The life of a micro retailer in frontier markets is often less than envious. High uncertainty and limited capital is often topped with harassment. But what is a micro retailer? Micro retailers are often classified as enterprises employing fewer than 4 people, with a monthly turnover of less than $2,000 a month. They are generally independent, stock a small selection of stock keeping units (SKUs) and operate out of fixed locations or remain on the move (e.g. hawkers).
Some companies have built their distribution systems around them (e.g. biscuit sellers in Lagos), while others have chosen to ignore them. Whether you are in agriculture, consumer goods or even pharmaceuticals (they might be selling a single antibiotic tablets), these traders matter. Below are a number of issues to consider when dealing with micro retailers.
Low purchasing power – Most micro retailers have limited capital and, as a result, limiting purchasing power, meaning less ability to purchase large quantities and to qualify for volume discounts. For cash flow, they often tap into personal savings or reach out to family members.
Frequent delivery – Due to the lack of purchasing power and limited inventory, they often require more frequent delivery services, in some cases daily. For distribution companies, it is often unprofitable to provide high frequency delivery due to low volume purchases and high delivery cost.
Hard to reach- Due to the fragmented nature of micro retailers and limited number of large retailers, companies find it difficult to identify micro retailers as limited outlet information is available (some remain unregistered). Micro retailers are often in hard to reach areas and congested urban centres where conventional delivery vehicles can’t reach. Hence, micro retailers often remain underserved, leaving the retail base to informal distributors and wholesalers.
Reliance on intermediaries – Micro retailers often make use of intermediaries, such as wholesalers or distributors, to break bulk (e.g. smaller and cheaper quantities). These wholesalers and distributors often provide a credit line when required. However, though smaller quantities are more affordable, they often pay higher purchase prices.
Lack of knowledge – Micro retailers often lack the knowledge to identify growth opportunities, credit sources and micro finance providers. They often lack the required market knowledge to purchase the right product categories and varieties. Poor purchase decisions might lead to low returns on investment that tie up cash flow in slow moving items.
Limited trading spaces – Hawkers are constantly on the move and often have to travel long distances to get to the market and trading spaces. As they operate in high traffic and dense areas, adequate space is both limited and expensive. Local authorities often view them more as a nuisance than small enterprises that provided employment and services. In some cases they might collaborate to hire security guards to protect their goods. This cuts into their profit margins, especially taking into consideration their low margins.

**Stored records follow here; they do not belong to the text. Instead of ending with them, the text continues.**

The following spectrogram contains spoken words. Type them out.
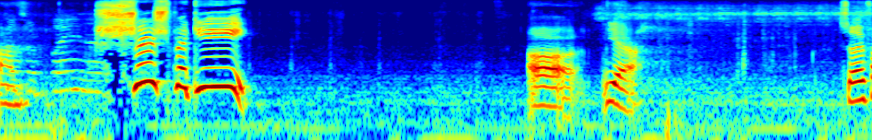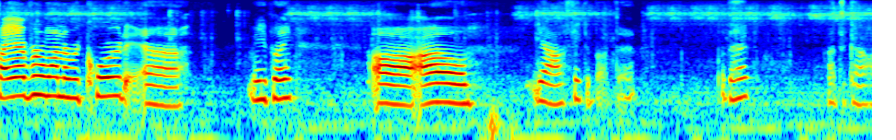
Um, shush, Becky. Uh, yeah. So if I ever want to record uh me playing, uh, I'll, yeah, I'll think about that. What the heck? That's a cow.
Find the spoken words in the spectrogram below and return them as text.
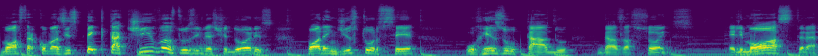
mostra como as expectativas dos investidores podem distorcer o resultado das ações. Ele mostra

Survivalist model – Micro retailers often follow a survivalist business model and are pushed into entrepreneurship out of necessity. These micro retailers operate in weak social networks and lack the required trust to collaborate with other retailers to make volume purchases at reduced costs. They often struggle to compete against more organised groups such as Somali traders, who collaborate closely and effectively employ risk pooling (e.g. spreading the risk by investing in multiple businesses).
Counterfeit products – Micro retailers are susceptible to purchasing counterfeit and substandard products, as they often don’t deal directly with distribution companies. They often lack the knowledge to identify counterfeit and expired products. Counterfeit and substandard products also have a health risk to consumers, especially at the bottom of the income pyramid.
Criminal groups and harassment – Micro retailers also face harassed by criminal groups such as the ‘Mungiki” in Kenya or “Area Boys” in Nigeria. These groups control certain areas and extort money from micro retailers. Furthermore, hawkers often complain about police harassment including the confiscation of goods and in some cases policemen consume their products (e.g. food & beverages) without paying.
Even considering all the challenges and cost implications to effectively service these outlets, organisations are looking at micro retailers with renewed interest. An increasing number of organisations have developed distribution models to service and collaborate with micro retailers effectively. Furthermore, in most frontier markets and for a large number of categories, micro retailers are still the main contributor of sales, even with a growing modern retail sector. Consumers make frequent visits to micro retailers and they have a close relationship with their customer base, even providing credit in some cases. Furthermore, developing a successful business model can be a huge competitive advantage, a major contributor to growth and a critical step in reaching the bottom of the pyramid.